Since ringing the last of the first broods of Barn Owl chicks in June, things have largely been quiet on the ringing front, mainly due to the amount of work and lack of time to do it in. However after a morning pulling several members of the ragwort team were rewarded with close views of this male Sparrowhawk which had flown into one of our duck traps that had been left un-set, meaning it could fly in and out as it pleased, but we were swift enough to close the door on arrival. Not many Sparrowhawks are ringed in the Lower Derwent Valley each year so it was pleasing to see this small male at close range. With their bright yellow/orange eye, piercing looking bill, long legs and needle-sharp talons they look like they mean business! Sparrowhawk’s are adept hunters of passerines and with their relatively short rounded wings and long tail they are adapted for nimble manoeuvring through woodlands and trees, where they will prey on flocks of mixed tits and finches. 

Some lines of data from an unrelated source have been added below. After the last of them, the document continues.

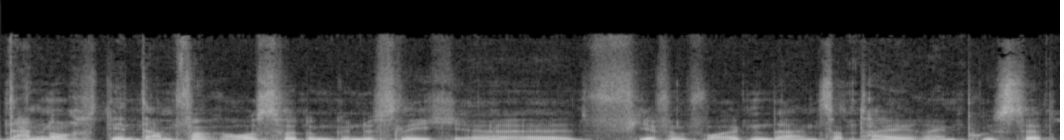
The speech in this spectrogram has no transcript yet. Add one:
dann noch den Dampfer rausholt und genüsslich äh, vier, fünf Wolken da ins Abteil reinpustet,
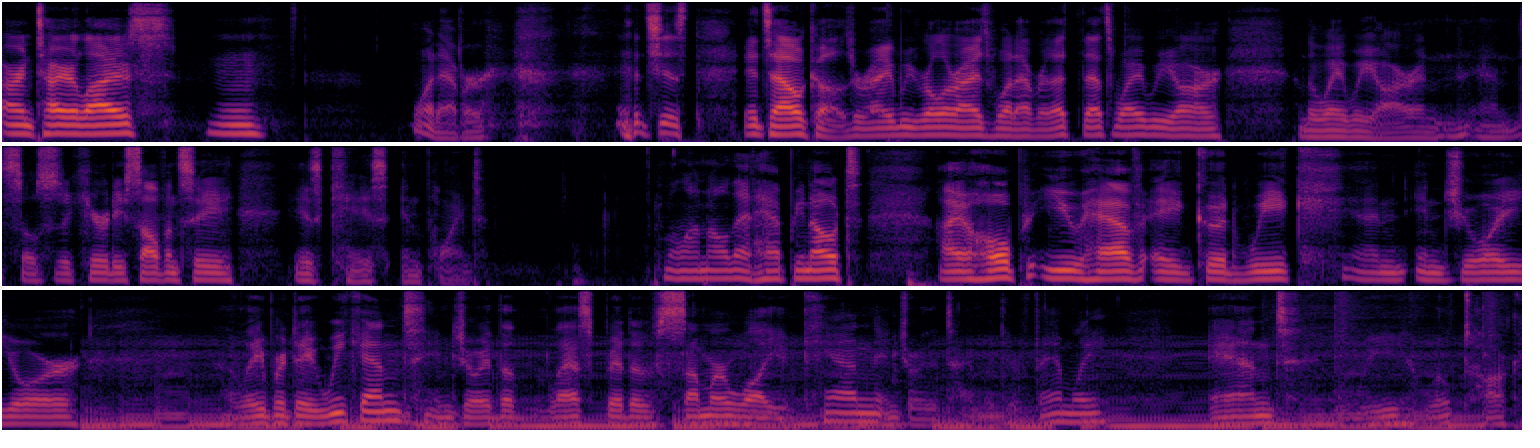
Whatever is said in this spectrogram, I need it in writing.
our entire lives, mm, whatever. it's just it's how it goes, right? We roll our eyes, whatever. That that's why we are the way we are, and and Social Security solvency is case in point. Well, on all that happy note, I hope you have a good week and enjoy your Labor Day weekend. Enjoy the last bit of summer while you can. Enjoy the time with your family and we will talk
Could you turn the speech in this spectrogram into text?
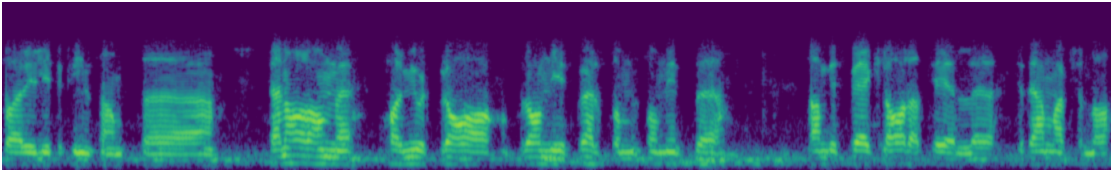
så är det ju lite pinsamt. Eh, sen har de, har de gjort bra, bra nyspel som, som inte han blir spelklara till, till den matchen. Då.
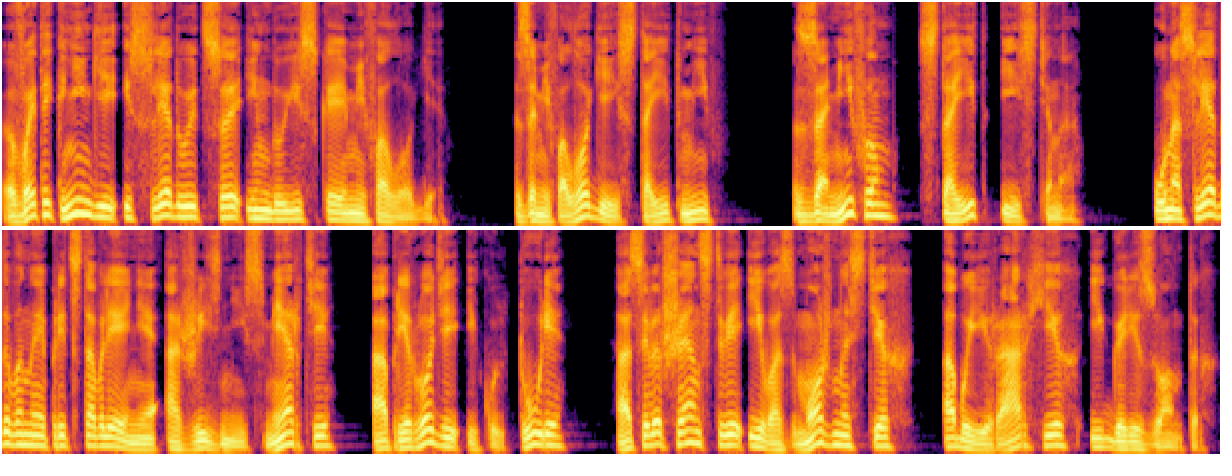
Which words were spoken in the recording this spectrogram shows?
В этой книге исследуется индуистская мифология. За мифологией стоит миф. За мифом стоит истина. Унаследованное представление о жизни и смерти, о природе и культуре, о совершенстве и возможностях, об иерархиях и горизонтах.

Sparrowhawks breed in woodlands but are a regular visitor to towns and cities and often appear in gardens – where they will hunt their prey by skimming hedges, rooftops and gliding low over the ground before swooping through with lightning speed and ambushing an unsuspecting individual. Sparrowhawks usually tend to stay out of sight until they are ready to strike, one of the first signs that one may be in the vicinity is that of the alarm calls of small birds – who are alerting others nearby to the danger.

As with most birds of prey the females are a lot bigger, so we were able to sex this bird by looking at the size. The grey/blue colouring on the back is typical of an adult of at least two years, although it could be an older bird – especially with such a bright eye. This year’s Sparrowhawks are just beginning to fledge – they breed later than most other birds to coincide the hatching of their eggs with the fledging of small passerines – meaning an abundant food supply!

After a day pulling Ragwort, some of the team decided to stay late into the evening and ring in the reed bed on Wheldrake. A total of 61 birds were caught, including Sedge and Reed Warblers, Reed Buntings and 40 Swallows that had come into roost. However a highlight came in the form of this beauty – a juvenile Water Rail. 

Water Rails have had a good breeding season on Wheldrake Ings with five calling males regularly heard (they are seldom seen so recording the singing males is the best way of estimating the population). We know at least one pair bred raising two young as the chicks have been seen in front of Swantail Hide. Interestingly an adult female was also caught and ringed when pushing our corale trap for ducklings last month - she had a brood patch and had presumably also bred. These are first two Water Rails to be ringed in the valley for a few years, bringing the number ringed on site to 49.

Mute Swans appear to have had a better year than those of late, with seven pairs nesting across the Lower Derwent Valley. However, brood sizes have been mixed ranging from two broods of two and the largest of nine. This year three broods have been caught in the LDV, with broods of two on Wheldrake and North Duffield and a brood of five on the Pocklington Canal. Several new adults have also been caught with each one fitted (and the cygnets) with one of our red and white darvics.